The English-style IPA retains a balance of hop and malt flavors, similar to that of English pale ales, but with increased bitterness. Native hops varietals are used for an earthy, floral taste, along with English ale yeasts that impart a fruity character. The well-rounded beer typically has a range of 40 to 60 IBUs and an alcohol content between 5 percent and 7 percent ABV.
When American craft breweries got hold of IPAs, the style really took off. It's a favorite beer for microbrewers and many specialize in this style alone. Generally, American IPAs are floral, fruity, and much hoppier than their British counterparts, with an IBU range from 50 to 70. Local hops varieties, such as Cascade, give them a citrusy twang.
The two coasts have also adopted individual styles. West Coast breweries tend toward an intense hoppiness, while East Coast brewers typically follow the English style with a maltier brew that's balanced with hops. There are also breweries that go their own directions, and the American IPA market offers limitless possibilities for so-called "hopheads" to enjoy.
Imperial India pale ale (or double IPA) takes the American style to the extreme. This is where you'll find the hoppiest and strongest beers. The bitterness begins at 65 IBUs, and some brews hit an unforgettable 100 IBUs. Likewise, the alcohol content is more like a weak wine, falling between 7.6 percent and 10.6 percent ABV.
New England IPA
New England IPA is a unique style that features late and dry hopping techniques. This enhances the ale's juiciness and gives it a tropical hop flavor. Some add wheat or oats to create a cloudy beer, similar to wheat ales. Generally, these are lighter colored ales with a moderate strength and 50 to 70 IBUs.

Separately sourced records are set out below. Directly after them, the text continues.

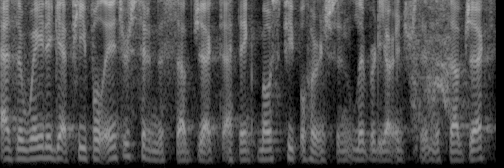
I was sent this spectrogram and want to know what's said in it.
as a way to get people interested in the subject. I think most people who are interested in liberty are interested in the subject.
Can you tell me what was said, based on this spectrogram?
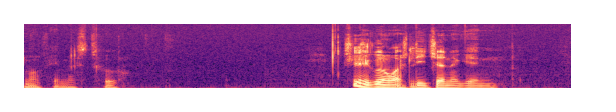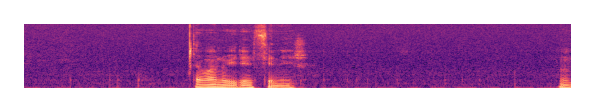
More famous too. She should go and watch Legion again. The one we didn't finish. Hmm.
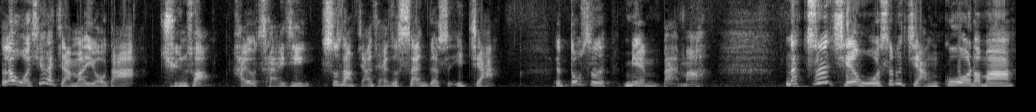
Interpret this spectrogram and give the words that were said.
那我现在讲嘛，友达、群创还有彩晶，事实上讲起来这三个是一家，都是面板嘛。那之前我是不是讲过了吗？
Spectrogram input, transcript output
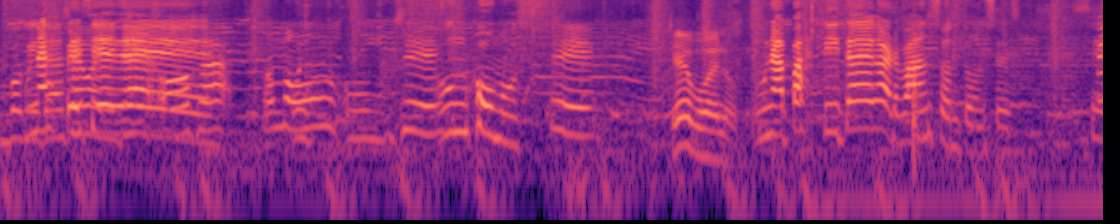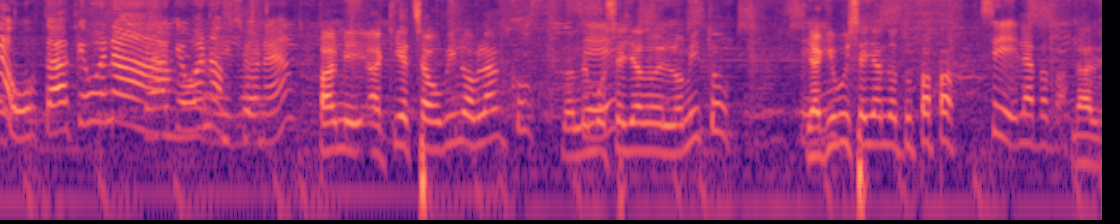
un poquito Una especie de- hoja, como un, un- sí, Un hummus. sí. Qué bueno. Una pastita de garbanzo, entonces. Me gusta, qué buena, qué buena opción, ¿eh? Palmi, aquí he echado vino blanco, donde Sí. hemos sellado el lomito. Sí. Y aquí voy sellando tu papa. Sí, la papa. Dale.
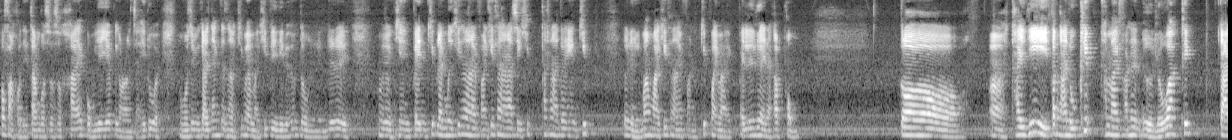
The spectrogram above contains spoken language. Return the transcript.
ก็ฝากกดติดตามกด subscribe ให้ผมเยอะๆเป็นกำลังใจให้ด้วยผมจะมีการแจ้งเตือนสำหรับคลิปใหม่ๆคลิปดีๆไปเพิ่มเติมเรื่อยๆไม่ว่าจะเป็นคลิปลายมือคลิปอะไรฝันคลิปทางราศีคลิปพัฒนาตัวเองคลิปอื่นๆมากมายคลิปทนายฝันคลิปใหม่ๆไปเรื่อยๆนะครับ ผม ก็ใครที่ต้องการดูคลิปทำนายฝันอื่น ๆ หรือว่าคลิปการ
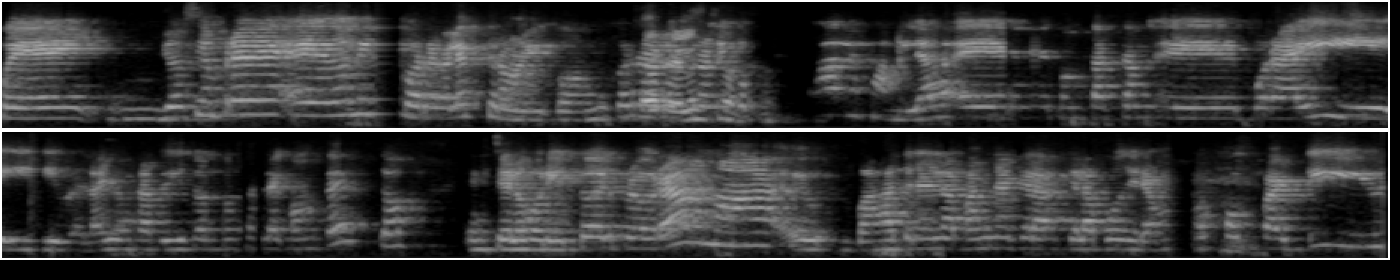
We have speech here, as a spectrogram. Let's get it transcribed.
Pues yo siempre he dado mi correo electrónico. Mi correo, electrónico, las familias eh, me contactan eh, por ahí y, ¿verdad? yo rapidito entonces le contesto. Este, los orientos del programa, eh, vas a tener la página que la, que la podríamos compartir,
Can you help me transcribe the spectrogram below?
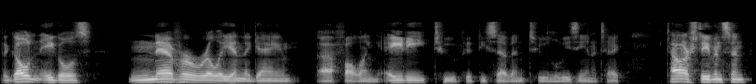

The overwhelming hops flavor of this brew makes it a tough beer to pair with foods. It's not impossible, though, and there are some interesting possibilities. Barbecue foods and sauce are popular pairings. Subtly flavored roasted meats with garlic and rosemary are good matches, too. Try an IPA with American classics like macaroni and cheese and cheeseburgers, and explore blue and goat cheeses, aged cheddar, and even rich cheese pairings. While some people advise against it, spicy Indian and Mexican dishes can be interesting with the right IPA.